This traditional Kimchi recipe is easy to make and it tastes authentic like your favorite Korean restaurant.
Cuisine: Asian, Korean
Author: Chrystal Johnson
Spoon or whisk
Plates or other weights
Measuring cups and spoons
½pounddaikon radishpeeled and sliced into thin matchsticks
6green onionssliced in half lengthwise, then into 1-inch pieces
Chili Paste Ingredients
3tablespoonsKorean Gochugaru Red Pepper Flakesor more or less to your taste
Quarter your Napa cabbage lengthwise, then remove the core if necessary. Slice each quarter into 2-inch strips. Place the chopped Napa cabbage leaves into big bowl.
Sprinkle salt over the Napa cabbage, then massage it until it begins to soften.
Once it starts softening, add just enough filtered water to cover the cabbage. Place something like a plate on top of the cabbage to weight it down. All of the cabbage needs to stay under the water, so make sure it’s weighted down well.
Let the Napa cabbage soak in the salt water for about 6 hours, then pour the cabbage into a fine mesh strainer and run it under cold water for a few minutes. Leave the strainer in the sink to drain for about 20 minutes so all of the excess water can drain out.
In a small bowl, combine the ginger, garlic, sugar, fish sauce, ¼ cup of filtered water and Gochugaru pepper. Stir until a chile paste forms. You can leave the garlic a bit chunkier like we like it, or you can make a smooth paste by running it through a food processor.
Squeeze any excess water from your cabbage place it in a large mixing bowl. Add the Daikon radish, green onions and your paste.
Carefully massage the Kimchi paste into the vegetables until everything is evenly coated. I highly recommend wearing food prep gloves as the Korean pepper can sting a bit.
Once the veggies are evenly coated with the paste, transfer the mixture into a mason jar. You really want to pack it in there, so press down on it until the vegetables are covered by brine. I usually get 2-3 pints (1-1.5 quarts). Leave about an inch of headspace (it will expand a lot as it starts to ferment) and seal your mason jar with a lid and ring.
Place your jar in a dark place on top of a towel (one you don’t mind if it gets stained) and let it sit for 2-6 days at room temperature. You’ll start to see bubbles in the mason jar and some of the brine may escape. The next day and every day after, open the jar to release the pressure and taste your kimchi. The kimchi may expand significantly when you open the jar, so you’ll want to press it back down under the brine before re-sealing your mason jar.
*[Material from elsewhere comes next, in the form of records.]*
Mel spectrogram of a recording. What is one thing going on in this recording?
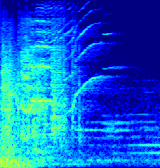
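A glass door swings open.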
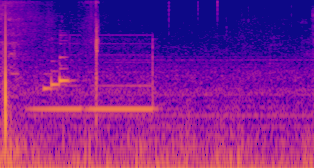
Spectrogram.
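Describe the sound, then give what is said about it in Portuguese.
Telephone tones as a call is placed: a few short clicks and brief beeps, then a steady low tone holding for about a second before cutting off, followed by quiet line hiss. “Bem, vamos então ligar ao CDS”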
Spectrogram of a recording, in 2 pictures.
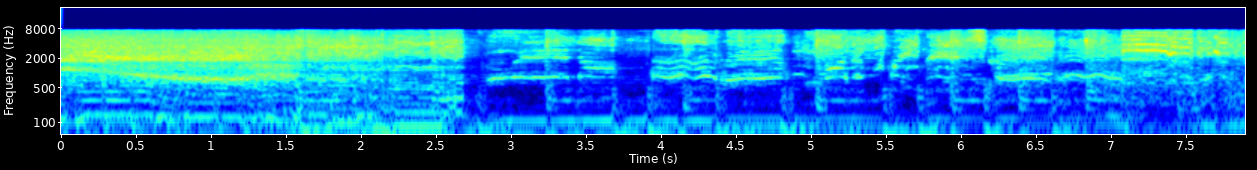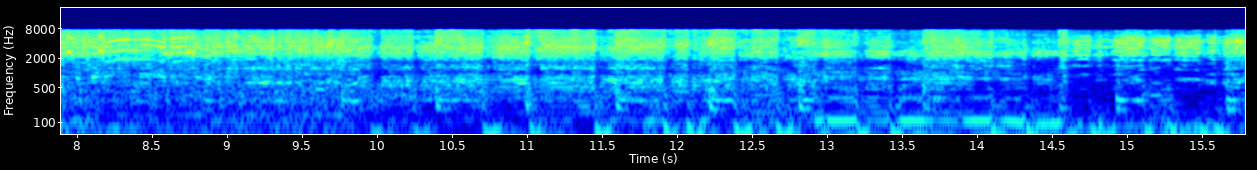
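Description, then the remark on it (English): A big crowd screams and cheers nonstop for a singer at a tribute night to him, a dense, loud wall of overlapping yells and whoops that stays intense for the whole stretch with no clear single voice. “Let's hear for …! Scream for …!”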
Do this with a gloved hand, not a metal spoon (unless you know for certain it is pure stainless steel with no other metals mixed in).
Once the kimchi tastes done to you, move the jar to the refrigerator for storage. Enjoy your fresh kimchi with your favorite Korean dishes – or all on its own!